While I was in Ramadi, a change in sentiment began to occur. That sentiment is coming substantially to fruition 18 months later.
More and more Iraqis in the Anbar province have had enough of al Qaeda's crap. Police and military forces are beefing up in Ramadi and other cities and towns, and they're working closely with American forces to "clear, hold and build". It seems, over the past two or three months, to be working.
Here's the story of Saif Sahed
As recently as two months ago, U.S. forces didn't dare stake out the Al Tash neighborhood of this insurgent stronghold in Al Anbar province. Enter 22-year-old Saif Sahed, a go-getter recruit for the Provincial Security Force, a new auxiliary police unit that offers hope for at least a bit of stability in the mean streets of Ramadi.
Sahed lives in Al Tash, the kind of neighborhood where everyone knows everyone and newcomers are immediately noticed — and in recent years often have been insurgents.
"If I find strangers or strange cars, I go to tell my officer. Last week we found some who were insurgents and they were detained," Sahed said matter-of-factly. "The important thing is to make my neighborhood safe."

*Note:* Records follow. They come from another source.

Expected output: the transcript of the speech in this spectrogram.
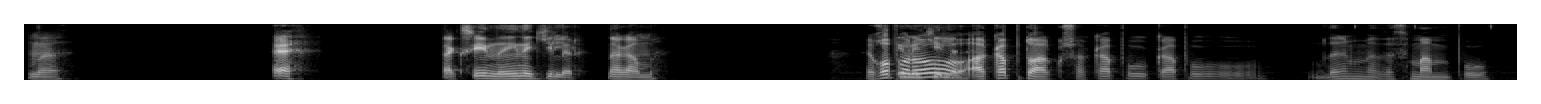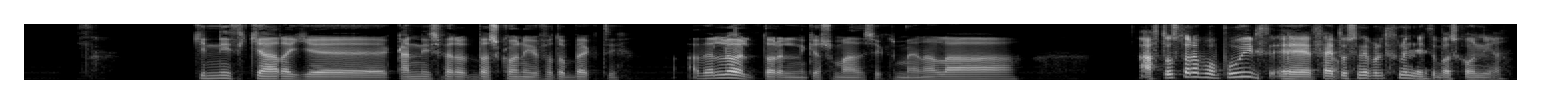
Ναι. Ε, εντάξει, είναι, είναι killer, να κάνουμε. Εγώ απορώ, κάπου το άκουσα, κάπου, κάπου, δεν, δεν θυμάμαι πού, κινήθηκε άραγε κανείς πέρα από την Μπασκόνια για αυτό τον παίκτη. Α, δεν λέω τώρα ελληνικές ομάδες συγκεκριμένα, αλλά. Αυτός τώρα από πού ήρθε, ε, φέτος είναι πρώτη χρονιά στην Μπασκόνια.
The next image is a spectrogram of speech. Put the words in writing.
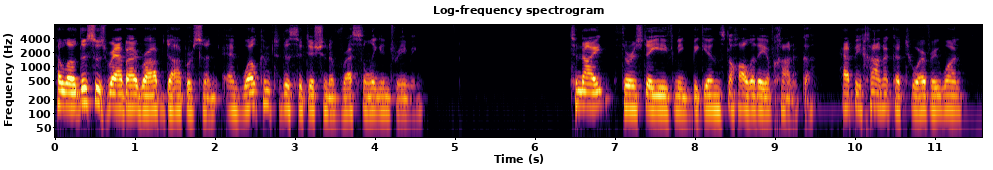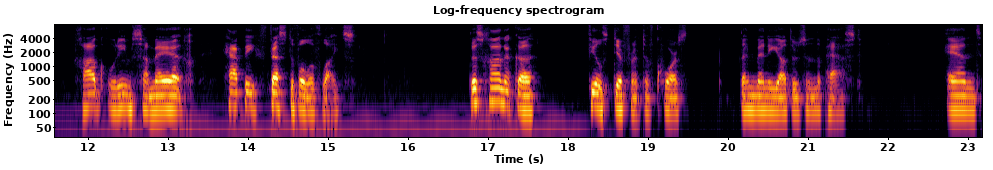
Hello, this is Rabbi Rob Dobrusin, and welcome to this edition of Wrestling and Dreaming. Tonight, Thursday evening, begins the holiday of Hanukkah. Happy Hanukkah to everyone. Chag Urim Sameach. Happy Festival of Lights. This Hanukkah feels different, of course, than many others in the past. And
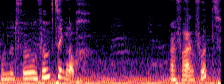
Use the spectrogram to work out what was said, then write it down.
155 noch. Nach Frankfurt.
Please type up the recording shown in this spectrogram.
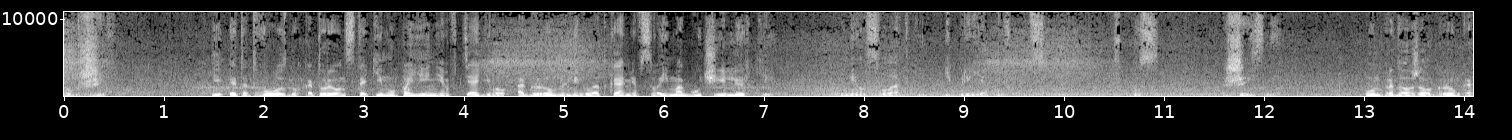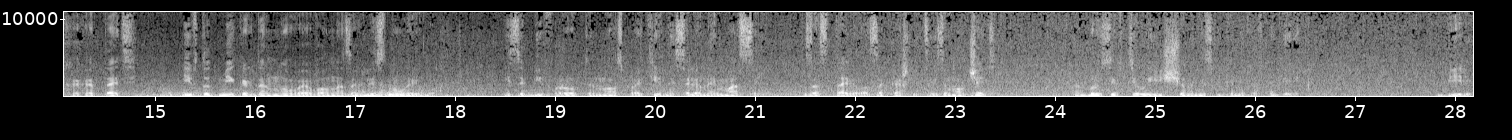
был жив. И этот воздух, который он с таким упоением втягивал огромными глотками в свои могучие легкие, имел сладкий и приятный вкус. Вкус жизни. Он продолжал громко хохотать, и в тот миг, когда новая волна захлестнула его, и забив рот и нос противной соленой массой, заставила закашляться и замолчать, отбросив тело еще на несколько метров на берег. Берег,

Because Sahed is young and illiterate, he ordinarily would not qualify for the Iraqi army or police. But for the last several weeks, he and his ragtag cohorts, wearing castoff army fatigues and numbering about 2,200, have filled crucial intelligence-gathering, patrol and checkpoint functions in the new provincial force.

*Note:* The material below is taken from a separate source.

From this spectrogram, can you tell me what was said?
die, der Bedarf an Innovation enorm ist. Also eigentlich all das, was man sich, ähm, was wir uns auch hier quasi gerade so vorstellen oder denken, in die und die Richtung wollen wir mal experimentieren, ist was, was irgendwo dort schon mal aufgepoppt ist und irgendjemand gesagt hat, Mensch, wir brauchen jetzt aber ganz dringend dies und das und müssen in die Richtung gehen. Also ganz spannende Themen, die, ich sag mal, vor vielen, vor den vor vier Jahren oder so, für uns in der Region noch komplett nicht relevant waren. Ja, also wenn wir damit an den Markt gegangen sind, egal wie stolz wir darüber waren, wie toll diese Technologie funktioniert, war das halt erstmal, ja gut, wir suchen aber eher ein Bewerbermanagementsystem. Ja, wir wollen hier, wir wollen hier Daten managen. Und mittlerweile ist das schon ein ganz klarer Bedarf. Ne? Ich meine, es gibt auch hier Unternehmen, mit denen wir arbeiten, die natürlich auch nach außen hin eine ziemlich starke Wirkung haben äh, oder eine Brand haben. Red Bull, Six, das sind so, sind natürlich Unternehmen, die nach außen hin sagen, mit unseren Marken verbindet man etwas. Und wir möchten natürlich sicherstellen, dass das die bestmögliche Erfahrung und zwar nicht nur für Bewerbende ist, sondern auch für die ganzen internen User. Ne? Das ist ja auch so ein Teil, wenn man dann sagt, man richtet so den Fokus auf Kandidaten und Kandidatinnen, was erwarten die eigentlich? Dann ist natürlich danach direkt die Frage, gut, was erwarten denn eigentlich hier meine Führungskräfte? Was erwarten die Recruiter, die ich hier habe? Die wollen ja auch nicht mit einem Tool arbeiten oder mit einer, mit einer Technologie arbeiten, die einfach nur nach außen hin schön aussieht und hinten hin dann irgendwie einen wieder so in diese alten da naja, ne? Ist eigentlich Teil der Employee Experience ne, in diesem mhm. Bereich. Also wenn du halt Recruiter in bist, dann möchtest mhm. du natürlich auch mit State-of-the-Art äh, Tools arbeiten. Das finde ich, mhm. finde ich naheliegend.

Local residents find people that don't belong there, and get rid of them. In the case of an American soldier who was injured in a bomb blast recently, it didn't take the Ramadians long to ferret out the insurgent who had caused the blast.
"We could have never developed that kind of actionable intelligence that fast," said Lt. Jimm Spannagel with the Army 1st Infantry Division's 2nd Brigade. "The PSF [Provincial Security Force] speaks the same language, establishes rapport with the locals and inspires trust. It's allowing us to extend our reach."
Enlistments have grown, and the number of uniformed Iraqi police officers and provincial troops on Ramadi's streets has multiplied to 6,700 from only 200 in July. Security has improved correspondingly.
From an average of 30 insurgent attacks per day in December, such assaults had fallen to an average of fewer than four by last month,
Politics aside, I dream of the day when I can return to al Anbar in a time of peace. I pray each day that peace and liberty will succeed in Iraq. People like Saif Sahed and his friends are the ones that will make it happen.